A Vectored Image (such as; CDR, Ai, EPS etc.) is one where the individual & separate component pixels within the image can be manipulated ie, in movement, size or colour, independently. These are preferred/required for most printing jobs. Vector images can be printed as large as require without pixelation occuring.
A jpeg (a type of raster image such as jPEG, PNG or GIF) is a single, one piece image like a family photo not suitable for independent component manipulation or blowing up too much.

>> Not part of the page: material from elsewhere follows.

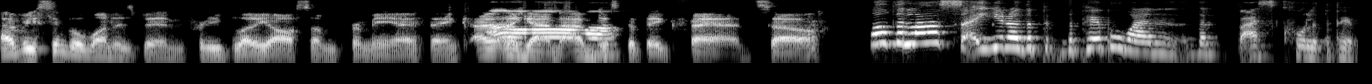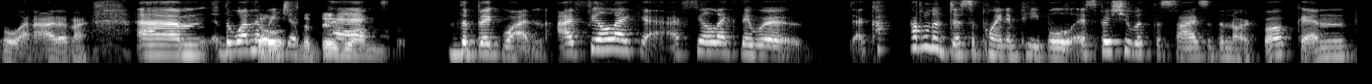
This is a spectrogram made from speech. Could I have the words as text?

We are all familiar with the pixelation that occurs when a jpeg image (family photo) is stretched too far.
Some photographs when taken at a high enough resolution (eg min 300dpi for a 120mm image) can be used for small images (or even large ones if they are to be viewed from a distance and pixelation isn't an issue), however printing from photographs, particularly those transmitted electronically is unreliable and can lead to hours of wasted time trying to correct colour imbalances etc..
When creating a document for printing or reproducing in a large size ( more than a couple of inches or so ) it must be created in a draw programme such as Corel or Adobe Illustrator and saved as a vector file not in a photo shop style programme (the clue is in the title-its designed to mess around with photos) which can only create jPEGs.
The temptation to add newly discovered tricks such as 3d, varied tints, shadows, etc., can also complicate issues.
When exporting files containing lines, outlines and fonts always convert the whole file to curves before sending to avoid scaling and font issues.
So, to summarise, the advice is:
- Always create vectors (& remember exporting a jpeg as a vector image does not make it a vector).
- Keep it simple and avoid being tempted into too many tricks.
- Send the file as curves not text to ensure compatibility.
Hope this helps.